## TASK REQUIREMENTS
In your copy of the data below, reproduce every entry exactly and omit the pictures.

## TASK INPUTS

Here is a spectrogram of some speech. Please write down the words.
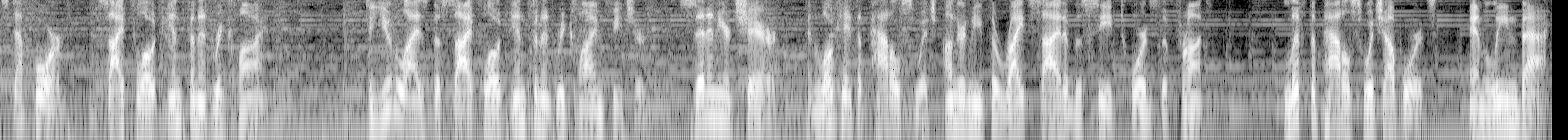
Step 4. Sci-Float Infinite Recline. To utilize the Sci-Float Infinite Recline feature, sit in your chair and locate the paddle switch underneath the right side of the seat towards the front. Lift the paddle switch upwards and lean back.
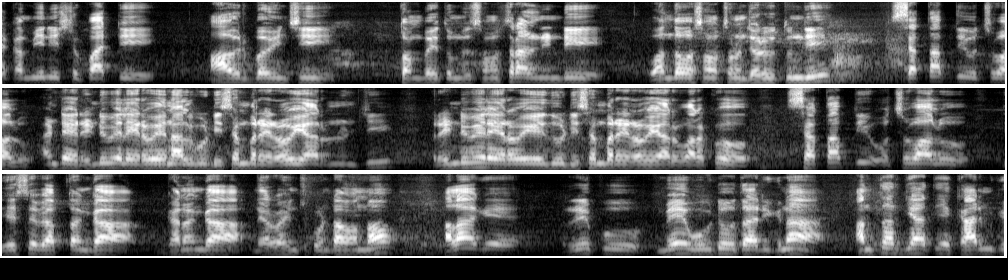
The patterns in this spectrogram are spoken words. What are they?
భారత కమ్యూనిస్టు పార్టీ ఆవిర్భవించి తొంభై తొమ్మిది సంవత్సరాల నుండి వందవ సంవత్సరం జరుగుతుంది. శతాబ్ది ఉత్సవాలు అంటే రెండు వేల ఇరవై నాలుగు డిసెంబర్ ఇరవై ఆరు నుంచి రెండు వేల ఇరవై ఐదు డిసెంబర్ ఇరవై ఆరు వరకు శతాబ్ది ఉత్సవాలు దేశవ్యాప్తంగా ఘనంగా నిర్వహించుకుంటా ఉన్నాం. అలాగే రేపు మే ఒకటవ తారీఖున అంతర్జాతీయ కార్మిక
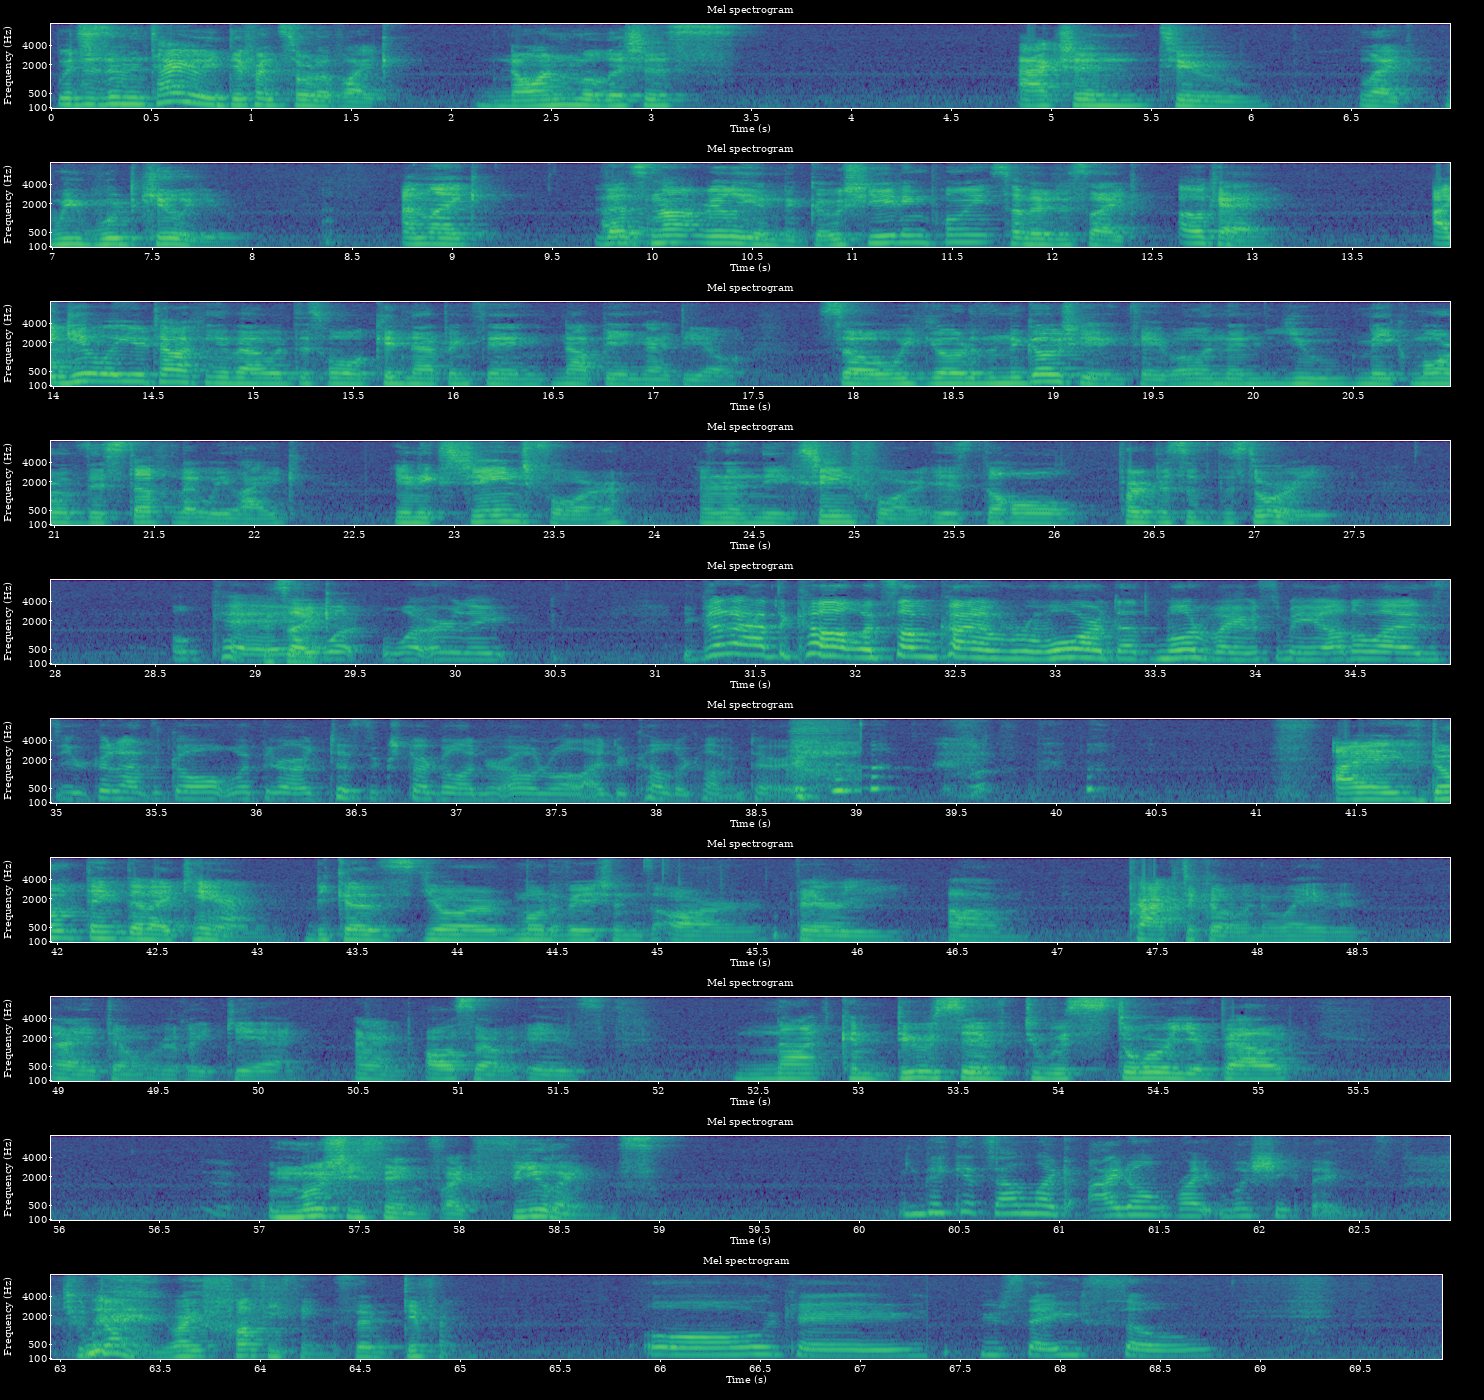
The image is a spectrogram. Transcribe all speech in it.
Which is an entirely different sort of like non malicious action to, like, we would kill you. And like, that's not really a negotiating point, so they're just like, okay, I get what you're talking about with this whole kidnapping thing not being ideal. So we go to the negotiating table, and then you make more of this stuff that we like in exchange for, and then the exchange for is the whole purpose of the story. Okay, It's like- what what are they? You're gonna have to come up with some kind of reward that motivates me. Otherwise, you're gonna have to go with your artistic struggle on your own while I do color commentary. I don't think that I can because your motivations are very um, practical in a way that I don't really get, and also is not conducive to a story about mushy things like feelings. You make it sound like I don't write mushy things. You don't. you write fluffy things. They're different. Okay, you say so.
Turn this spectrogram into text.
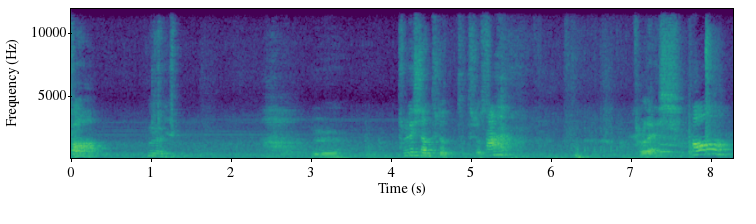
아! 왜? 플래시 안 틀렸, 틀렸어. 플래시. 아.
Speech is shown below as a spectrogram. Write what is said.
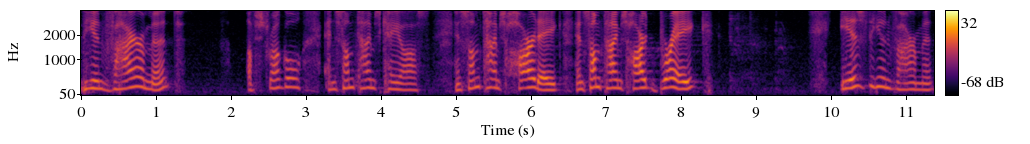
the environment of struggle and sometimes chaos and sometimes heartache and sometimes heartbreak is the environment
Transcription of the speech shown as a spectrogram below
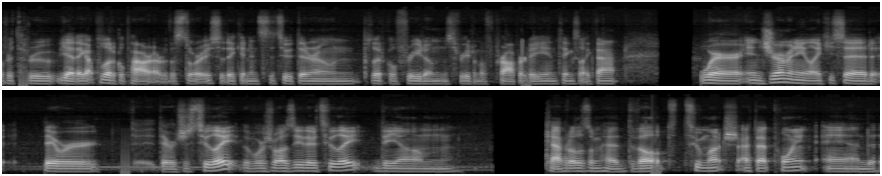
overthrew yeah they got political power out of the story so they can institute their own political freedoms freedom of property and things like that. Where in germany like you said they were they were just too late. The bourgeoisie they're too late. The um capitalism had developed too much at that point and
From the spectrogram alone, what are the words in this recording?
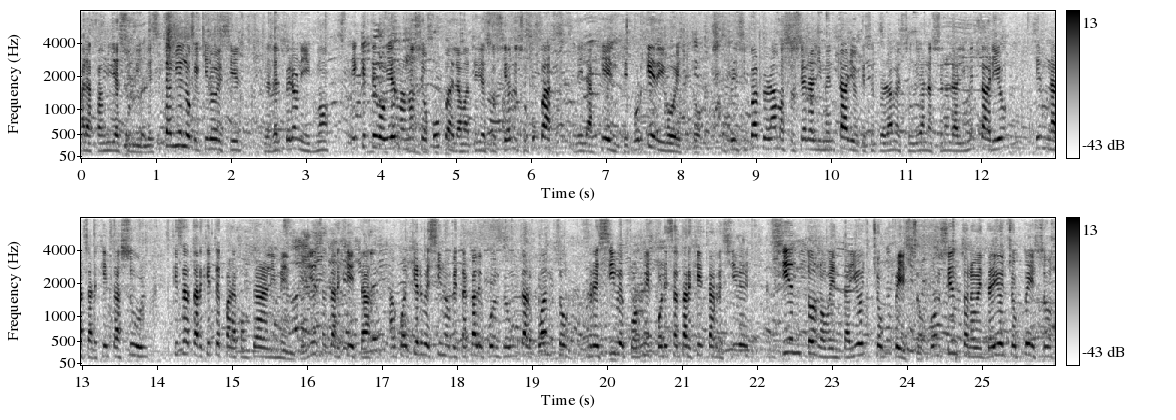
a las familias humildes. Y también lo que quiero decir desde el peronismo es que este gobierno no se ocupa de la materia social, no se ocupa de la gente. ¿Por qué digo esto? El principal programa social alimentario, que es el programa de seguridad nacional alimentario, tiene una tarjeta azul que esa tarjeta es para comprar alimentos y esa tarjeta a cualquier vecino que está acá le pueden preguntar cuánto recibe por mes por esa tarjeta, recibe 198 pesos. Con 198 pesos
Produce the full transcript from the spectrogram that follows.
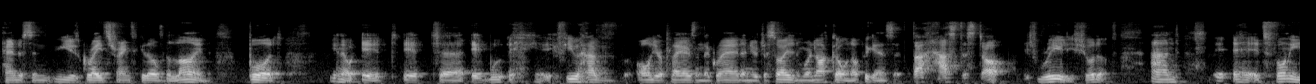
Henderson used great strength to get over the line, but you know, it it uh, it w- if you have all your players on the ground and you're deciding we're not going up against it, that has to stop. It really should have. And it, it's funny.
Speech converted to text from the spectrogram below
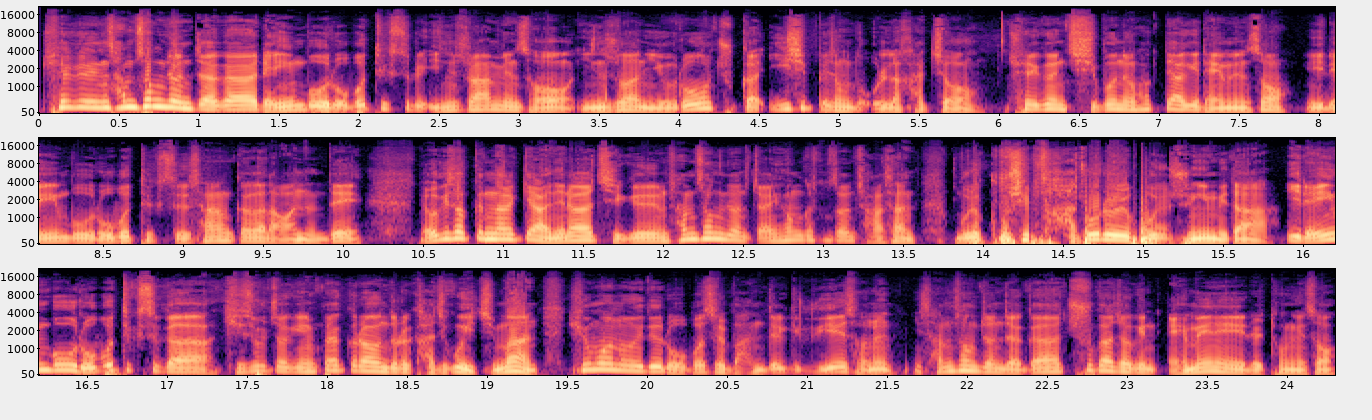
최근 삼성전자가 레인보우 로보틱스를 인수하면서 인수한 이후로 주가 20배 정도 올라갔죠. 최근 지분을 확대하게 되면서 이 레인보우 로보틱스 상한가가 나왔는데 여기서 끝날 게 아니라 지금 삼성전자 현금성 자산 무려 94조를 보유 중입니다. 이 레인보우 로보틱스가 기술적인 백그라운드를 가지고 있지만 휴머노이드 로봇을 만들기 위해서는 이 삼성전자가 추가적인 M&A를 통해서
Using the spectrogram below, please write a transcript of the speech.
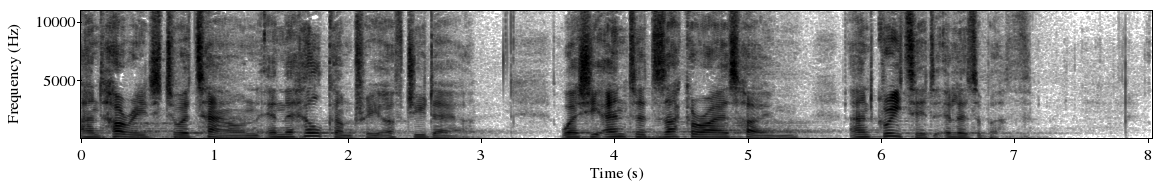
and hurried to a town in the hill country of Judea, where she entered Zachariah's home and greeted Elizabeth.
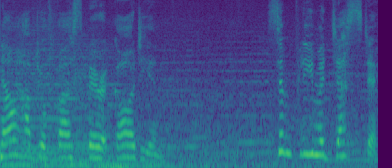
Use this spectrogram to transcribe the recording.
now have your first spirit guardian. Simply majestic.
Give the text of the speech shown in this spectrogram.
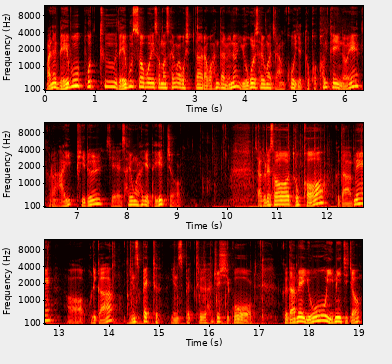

## TASK ANSWER
Here is a spectrogram of some speech. Please write down the words.
Step 4. Sci-Float Infinite Recline. To utilize the Sci-Float Infinite Recline feature, sit in your chair and locate the paddle switch underneath the right side of the seat towards the front. Lift the paddle switch upwards and lean back.
The patterns in this spectrogram are spoken words. What are they?
భారత కమ్యూనిస్టు పార్టీ ఆవిర్భవించి తొంభై తొమ్మిది సంవత్సరాల నుండి వందవ సంవత్సరం జరుగుతుంది. శతాబ్ది ఉత్సవాలు అంటే రెండు వేల ఇరవై నాలుగు డిసెంబర్ ఇరవై ఆరు నుంచి రెండు వేల ఇరవై ఐదు డిసెంబర్ ఇరవై ఆరు వరకు శతాబ్ది ఉత్సవాలు దేశవ్యాప్తంగా ఘనంగా నిర్వహించుకుంటా ఉన్నాం. అలాగే రేపు మే ఒకటవ తారీఖున అంతర్జాతీయ కార్మిక
The image is a spectrogram. Transcribe all speech in it.
Which is an entirely different sort of like non malicious action to, like, we would kill you. And like, that's not really a negotiating point, so they're just like, okay, I get what you're talking about with this whole kidnapping thing not being ideal. So we go to the negotiating table, and then you make more of this stuff that we like in exchange for, and then the exchange for is the whole purpose of the story. Okay, It's like- what what are they? You're gonna have to come up with some kind of reward that motivates me. Otherwise, you're gonna have to go with your artistic struggle on your own while I do color commentary. I don't think that I can because your motivations are very um, practical in a way that I don't really get, and also is not conducive to a story about mushy things like feelings. You make it sound like I don't write mushy things. You don't. you write fluffy things. They're different. Okay, you say so.
Turn this spectrogram into text.
아! 왜? 플래시 안 틀렸, 틀렸어. 플래시. 아.
Speech is shown below as a spectrogram. Write what is said.
the environment of struggle and sometimes chaos and sometimes heartache and sometimes heartbreak is the environment
Transcription of the speech shown as a spectrogram below
overthrew yeah they got political power out of the story so they can institute their own political freedoms freedom of property and things like that. Where in germany like you said they were they were just too late. The bourgeoisie they're too late. The um capitalism had developed too much at that point and
From the spectrogram alone, what are the words in this recording?
a las familias humildes. Y también lo que quiero decir desde el peronismo es que este gobierno no se ocupa de la materia social, no se ocupa de la gente. ¿Por qué digo esto? El principal programa social alimentario, que es el programa de seguridad nacional alimentario, tiene una tarjeta azul que esa tarjeta es para comprar alimentos y esa tarjeta a cualquier vecino que está acá le pueden preguntar cuánto recibe por mes por esa tarjeta, recibe 198 pesos. Con 198 pesos
Produce the full transcript from the spectrogram that follows.
Henderson used great strength to get over the line, but you know, it it uh, it w- if you have all your players on the ground and you're deciding we're not going up against it, that has to stop. It really should have. And it, it's funny.
Speech converted to text from the spectrogram below
최근 삼성전자가 레인보우 로보틱스를 인수하면서 인수한 이후로 주가 20배 정도 올라갔죠. 최근 지분을 확대하게 되면서 이 레인보우 로보틱스 상한가가 나왔는데 여기서 끝날 게 아니라 지금 삼성전자 현금성 자산 무려 94조를 보유 중입니다. 이 레인보우 로보틱스가 기술적인 백그라운드를 가지고 있지만 휴머노이드 로봇을 만들기 위해서는 이 삼성전자가 추가적인 M&A를 통해서
Using the spectrogram below, please write a transcript of the speech.
and hurried to a town in the hill country of Judea, where she entered Zachariah's home and greeted Elizabeth.
Use this spectrogram to transcribe the recording.
now have your first spirit guardian. Simply majestic.
Give the text of the speech shown in this spectrogram.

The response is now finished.